The best approach to an insider-lead data incident investigation – even before you know the user’s intent – is to start with empathy. This can be a difficult mindset shift, as dealing with internal folks is way more fraught with challenges – it’s far simpler to triage all risks with the same tools and techniques at our disposal for external threats. However, this is the first step in building trust between the security team and the rest of the organization so the company can ensure the best path forward together.
Taking the time to properly connect with the employee in question, so that you understand their point of view, is essential to making sure the situation is handled appropriately. The “why” is a critical component of any insider-related investigation. And, as with all things, how you go about getting to that “why” is going to make all the difference. For example, maybe the employee was simply trying to accomplish a task and took a shortcut to get it done in time.
Another critical mindset shift is presuming the positive intent of your coworker — rather than assuming guilt. This doesn’t mean giving employees complete freedom with company data, it just means not assuming malintent without evidence. By ensuring you understand the employee’s point of view, and reassuring them that the security team is on their side, you create a dynamic in which both parties are more likely to be honest and can collaborate to find the best path forward.
How to create awareness among users and make sure it has a long-lasting effect?
Most companies hold security training as part of their onboarding process; some may also have an annual training refresh. However, even a once-yearly reminder of security protocols isn’t enough to ensure proper retention. The best way to create awareness among employees and make sure it sticks is to couple annual, biannual, or monthly training refreshes with active, in-the-moment reminders. Education can reduce alert fatigue and drive secure work habits by sending relevant, bite-sized content to inform users, which are automatically triggered by the actions that put data at risk.

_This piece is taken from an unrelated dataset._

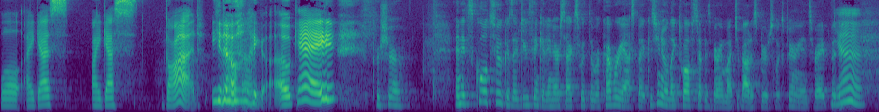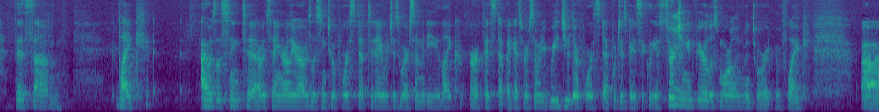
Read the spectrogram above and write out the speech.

For example, if your company doesn’t allow employees to share data using a specific file-sharing tool and someone tries to use that tool, stop the employee at the time of the event and share a short video about how to properly share files. This will remind employees of company policies and can show them appropriate alternatives to use instead. Guidance at the time of the misstep is highly effective at making sure the lesson sticks.
When it comes to your colleagues, simple education, delivered at the right time, can go a long way toward steering behaviors and building a security-aware culture — to getting end users working with you to mitigate harmful insider behaviors. This shift in approach results in expanded control over the data leaving your organization and secure work habits to decrease future chances of insiders putting data at risk.

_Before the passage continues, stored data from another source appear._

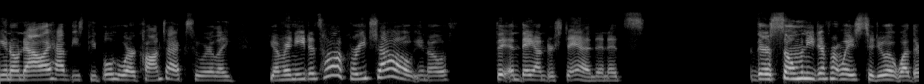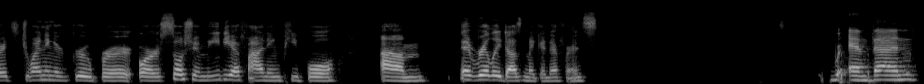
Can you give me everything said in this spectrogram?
you know, now I have these people who are contacts who are like, if you ever need to talk, reach out, you know, they, and they understand. And it's, there's so many different ways to do it, whether it's joining a group or, or social media, finding people. Um, it really does make a difference. And then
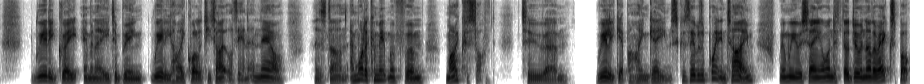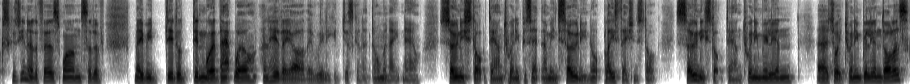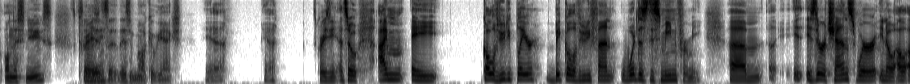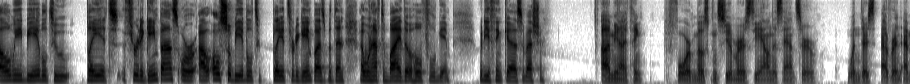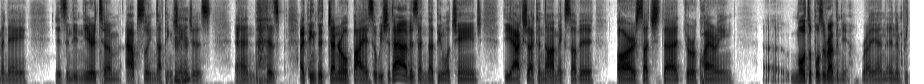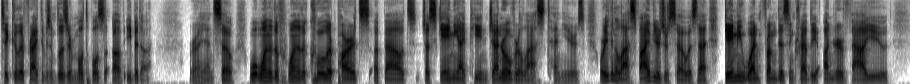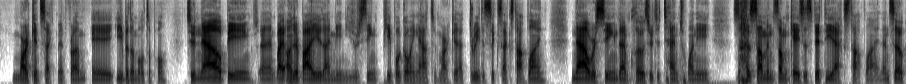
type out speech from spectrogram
really great M&A to bring really high quality titles in. And now has done. And what a commitment from Microsoft to um, really get behind games. Because there was a point in time when we were saying, I wonder if they'll do another Xbox. Because, you know, the first one sort of maybe did or didn't work that well. And here they are. They're really just going to dominate now. Sony stock down 20%. I mean, Sony, not PlayStation stock. Sony stock down 20 million, uh, sorry, $20 billion on this news. It's crazy. So there's, a, there's a market reaction. Yeah. Yeah. It's crazy. And so I'm a Call of Duty player, big Call of Duty fan. What does this mean for me? Um, is, is, there a chance where you know I'll, I'll only be able to play it through the Game Pass, or I'll also be able to play it through the Game Pass, but then I won't have to buy the whole full game? What do you think, uh, Sebastian? I mean, I think for most consumers, the honest answer when there's ever an M and A is in the near term, absolutely nothing mm-hmm. changes. Mm-hmm. And that is, I think the general bias that we should have is that nothing will change. The actual economics of it are such that you're acquiring uh, multiples of revenue, right? And and in particular for Activision Blizzard, multiples of EBITDA, right? And so one of the one of the cooler parts about just gaming IP in general over the last ten years, or even the last five years or so, is that gaming went from this incredibly undervalued market segment from a EBITDA multiple to now being, and by undervalued, I mean you're seeing people going out to market at three to six X top line. Now we're seeing them closer to 10, 20, some in some cases 50x top line. And so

Is there a universal solution to avoid internal breaches or does every company require a different approach?
Every company is different, which means every company will have specific processes and tools that work best for them. Insider risk requires an approach purpose-built to handle the specific nature of threats that come from inside an organization. However, there are insider risk management (IRM) software solutions available that can help automate some of these processes, and there are general steps every company can take to ensure proper compliance and thorough investigations:
- Identify and work to eliminate unconscious biases that may hinder appropriate action.
- Take the time to communicate with the offender to understand their point of view.
- Remind the offender of your supportive partnership to create an environment of honesty.
- Educate the offender about the best alternative courses of action for the future.
- Ensure any leaked or compromised data is handled appropriately.